Stored items:
+ + + + + + +

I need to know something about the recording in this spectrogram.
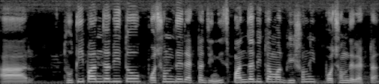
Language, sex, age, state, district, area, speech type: Bengali, male, 30-45, West Bengal, North 24 Parganas, urban, spontaneous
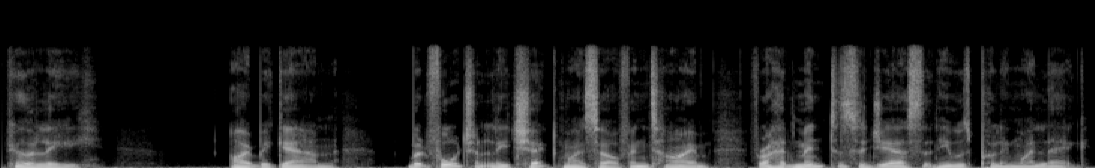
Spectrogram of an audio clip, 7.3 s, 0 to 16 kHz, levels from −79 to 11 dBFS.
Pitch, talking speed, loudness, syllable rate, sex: 125 Hz, 175 wpm, -16 LUFS, 5.6 syllables/s, male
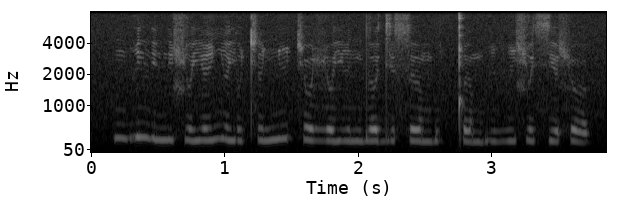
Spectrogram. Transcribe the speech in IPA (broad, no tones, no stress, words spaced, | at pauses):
mbinʲenʲɵɕɵ jeʎɘjɵcʰɘ ɲicɵɮɵji ndədʲə sɘmbə ǃɘmbiviɕɵ sʲəɬɵ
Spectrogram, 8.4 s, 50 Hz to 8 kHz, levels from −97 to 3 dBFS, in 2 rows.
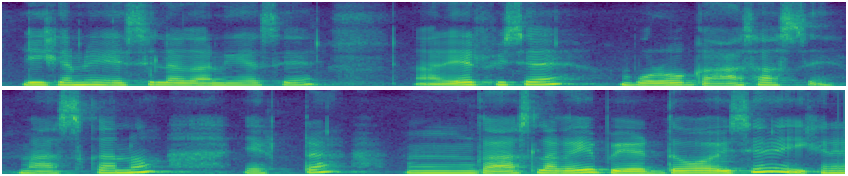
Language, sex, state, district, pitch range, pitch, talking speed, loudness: Bengali, female, Assam, Hailakandi, 190-240 Hz, 210 Hz, 135 wpm, -16 LUFS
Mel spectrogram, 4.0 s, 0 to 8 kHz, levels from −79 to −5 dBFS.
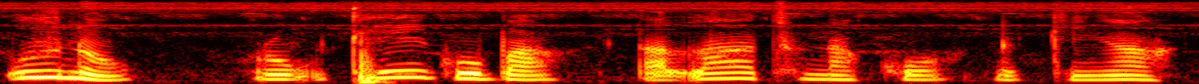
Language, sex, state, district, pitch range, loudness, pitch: Garo, male, Meghalaya, South Garo Hills, 160-200 Hz, -19 LUFS, 165 Hz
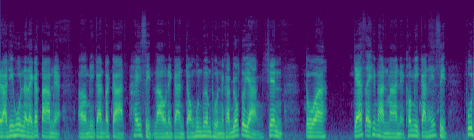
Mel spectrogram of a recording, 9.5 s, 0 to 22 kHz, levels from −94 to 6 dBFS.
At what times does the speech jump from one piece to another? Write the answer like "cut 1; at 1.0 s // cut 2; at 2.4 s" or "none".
cut 1; at 7.4 s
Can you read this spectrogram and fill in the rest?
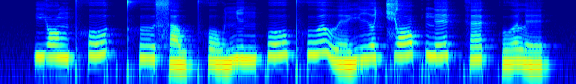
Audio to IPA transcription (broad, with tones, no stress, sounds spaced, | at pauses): j ɔː˧ ŋ pʰ oː˧˥ t̚ t̪ʰ ɯː˧ s a˩ w pʰ o˧˩ w ɲ i˧ ŋ p oː˧˥ pʰ u˧˥ ə̯ ʋ e˩ j i˧˥ ə̯ t͡ɕ ɔː˧˥ p̚ ŋ eː˧˥ k̚ h ɛː˧˥ k̚ ʔ u˩˧ ə̯ l e˩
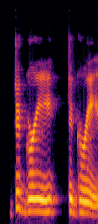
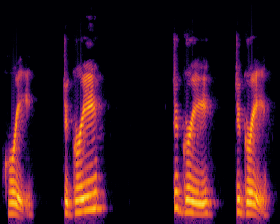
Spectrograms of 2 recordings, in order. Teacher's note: Degree. So, we have a schwah here on syllable number one. That is our unstressed syllable. And then we are going to stress syllable number two.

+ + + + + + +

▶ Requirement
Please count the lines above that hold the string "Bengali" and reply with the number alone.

▶ The answer
2